If you have netherrack, put a block on a high hill and light it on fire. Then when you are just about to loose sight of it put another one in a high location. Then just follow the fires on your way home.
Torches along the primary travel axis NS/EW
-with towers of sandstone, lit with torches, every 1k
Jack-o-lanterns under water unless I feel like building a water-based dirt tower
When I have access to it, I build a lava tower not far from my house, with a water pit surrounding it for safety.
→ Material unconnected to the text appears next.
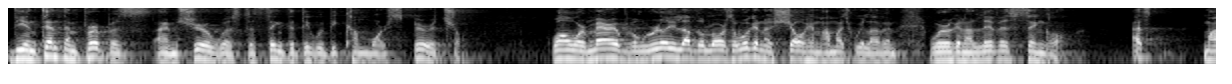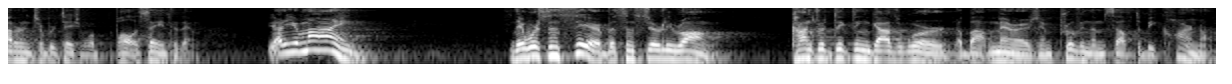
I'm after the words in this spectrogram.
The intent and purpose, I'm sure, was to think that they would become more spiritual. Well, we're married, but we really love the Lord, so we're going to show him how much we love him. We're going to live as single. That's modern interpretation, what Paul is saying to them. You're out of your mind. They were sincere, but sincerely wrong, contradicting God's word about marriage and proving themselves to be carnal.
Makes for nice light during nighttime, but also can be seen from quite far away.
If you play on Tiny - Every 20 blocks, make a 1x1 tower of sand or gravel to around elevation 100, then jump down into water and not hurt yourself.
If you play on Small (fog) - Every 30 blocks make a 1x1 tower of sand or gravel to around elevation 100
If you play on Normal (fog) - Everyone 60 blocks make a 1x1 tower of sand or gravel to around elevation 100
If you play on far - Every 100 blocks makes a 1x1 tower of sand or gravel to elevation 100
To find your elevation, press f3 and look for the y coordinate. The reason I recommend sand or gravel is so you don't waste your time trying to get to the top to dig it down. All you would have to do is break the bottom, place a torch and let the sand and gravel break itself. OR if you are inexperienced with that technique, I recommend learning it or just keep breaking the bottom sand/gravel.
At least a couple people mentioned F3 and the coordinate system. If you know how to use that and you know how the sun/moon and clouds move, you won't need any materials to find your way back home. Even in the rain, coordinates never fail. As someone else mentioned, make it easier on yourself by only exploring in one cardinal direction at a time.
Step by step:
1. At your home, hit F3 and write down the coordinates (X and Z).
2. Move in any cardinal direction (NSEW) and then hit F3 again and note which number changed. Now you know which is the NS number and which is the EW number.
3. Explore in any of those four directions, confident that you now have all the knowledge you need to get back home.
The coordinate system is nice and very useful, but not always helpful.
When I play SSP on my laptop, for some reason the animated graph at the bottom left (is that pingtime?) nearly instantly obliterates the coordinates and makes it difficult to use unless I close out, then reopen.
At home on my primary desktop, though, it's never a problem.
It is, however, safer to follow my paths of torches (etc) than to end up with tunnel vision on the coordinates and walk into a ravine or a creeper :wink.gif: